• PROVIDED RECORDS:

□ □ □

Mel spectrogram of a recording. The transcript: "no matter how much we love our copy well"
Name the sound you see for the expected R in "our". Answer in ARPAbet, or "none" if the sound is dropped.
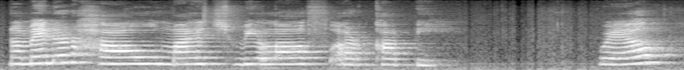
R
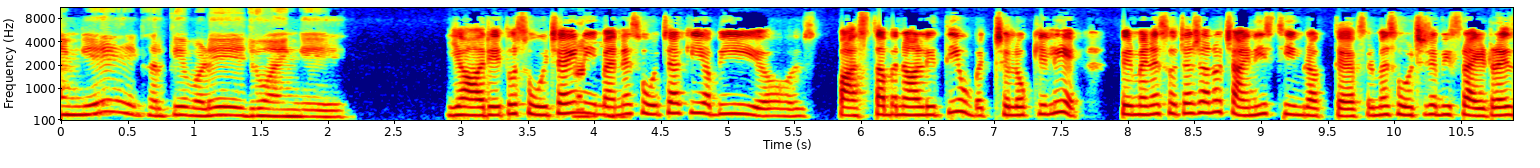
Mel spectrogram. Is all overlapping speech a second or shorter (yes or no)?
yes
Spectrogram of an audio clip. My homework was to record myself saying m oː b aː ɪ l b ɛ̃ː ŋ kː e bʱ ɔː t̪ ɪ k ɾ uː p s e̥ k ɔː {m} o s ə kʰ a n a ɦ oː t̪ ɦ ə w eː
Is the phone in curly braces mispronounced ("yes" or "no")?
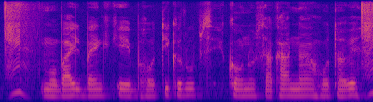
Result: yes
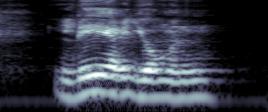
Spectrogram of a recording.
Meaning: a male apprentice, notably a junior apprentice
- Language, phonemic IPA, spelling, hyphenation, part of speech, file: Dutch, /ˈleːrˌjɔ.ŋə(n)/, leerjongen, leer‧jon‧gen, noun, Nl-leerjongen.ogg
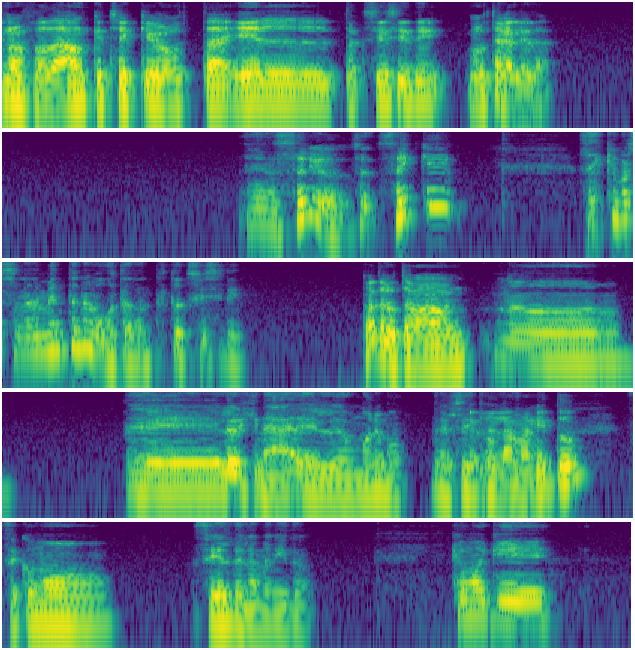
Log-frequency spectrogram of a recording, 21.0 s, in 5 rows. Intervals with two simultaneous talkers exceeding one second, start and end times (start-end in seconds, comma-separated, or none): none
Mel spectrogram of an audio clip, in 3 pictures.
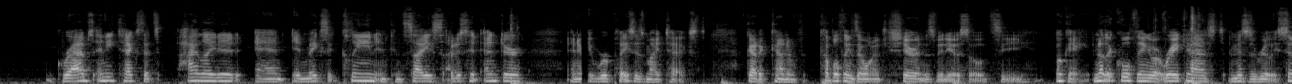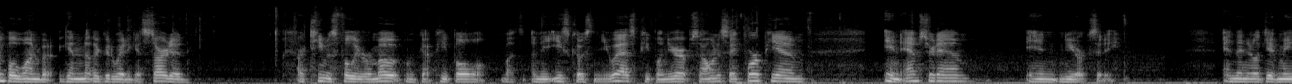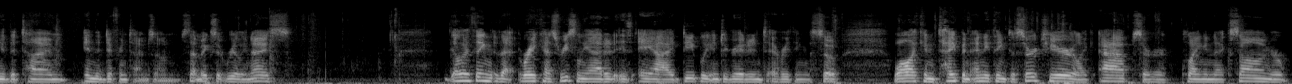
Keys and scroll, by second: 5.0 Return, 11.8 super+space, 15.9 4, 20.3 space, 24.6 t, 30.2 BackSpace, 37.2 super+a.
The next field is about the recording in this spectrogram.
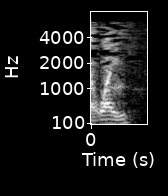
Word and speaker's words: Wine: Wine también, se escribe Wine, pero se pronuncia Wine.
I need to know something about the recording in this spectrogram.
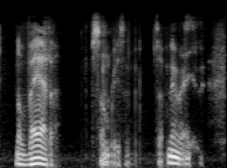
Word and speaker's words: Nevada: Nevada, which I used to pronounce as Nevada before I moved here because it is, you know, a Spanish word, but out here they don't they want to make it Nevada for some reason.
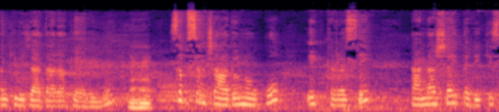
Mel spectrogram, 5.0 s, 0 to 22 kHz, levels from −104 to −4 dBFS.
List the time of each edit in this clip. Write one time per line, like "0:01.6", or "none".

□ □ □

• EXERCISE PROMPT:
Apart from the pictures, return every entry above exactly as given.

• ANSWER FOR THIS EXERCISE:
Mel spectrogram of a recording. The transcript: "no matter how much we love our copy well"
Name the sound you see for the expected R in "our". Answer in ARPAbet, or "none" if the sound is dropped.
R
Mel spectrogram. Is all overlapping speech a second or shorter (yes or no)?
yes
Spectrogram of an audio clip. My homework was to record myself saying m oː b aː ɪ l b ɛ̃ː ŋ kː e bʱ ɔː t̪ ɪ k ɾ uː p s e̥ k ɔː {m} o s ə kʰ a n a ɦ oː t̪ ɦ ə w eː
Is the phone in curly braces mispronounced ("yes" or "no")?
Result: yes
Spectrogram of a recording.
Meaning: a male apprentice, notably a junior apprentice
- Language, phonemic IPA, spelling, hyphenation, part of speech, file: Dutch, /ˈleːrˌjɔ.ŋə(n)/, leerjongen, leer‧jon‧gen, noun, Nl-leerjongen.ogg
Log-frequency spectrogram of a recording, 21.0 s, in 5 rows. Intervals with two simultaneous talkers exceeding one second, start and end times (start-end in seconds, comma-separated, or none): none
Mel spectrogram of an audio clip, in 3 pictures.
Keys and scroll, by second: 5.0 Return, 11.8 super+space, 15.9 4, 20.3 space, 24.6 t, 30.2 BackSpace, 37.2 super+a.
The next field is about the recording in this spectrogram.
Word and speaker's words: Wine: Wine también, se escribe Wine, pero se pronuncia Wine.
I need to know something about the recording in this spectrogram.
Word and speaker's words: Nevada: Nevada, which I used to pronounce as Nevada before I moved here because it is, you know, a Spanish word, but out here they don't they want to make it Nevada for some reason.
Mel spectrogram, 5.0 s, 0 to 22 kHz, levels from −104 to −4 dBFS.
List the time of each edit in this clip. Write one time per line, like "0:01.6", or "none".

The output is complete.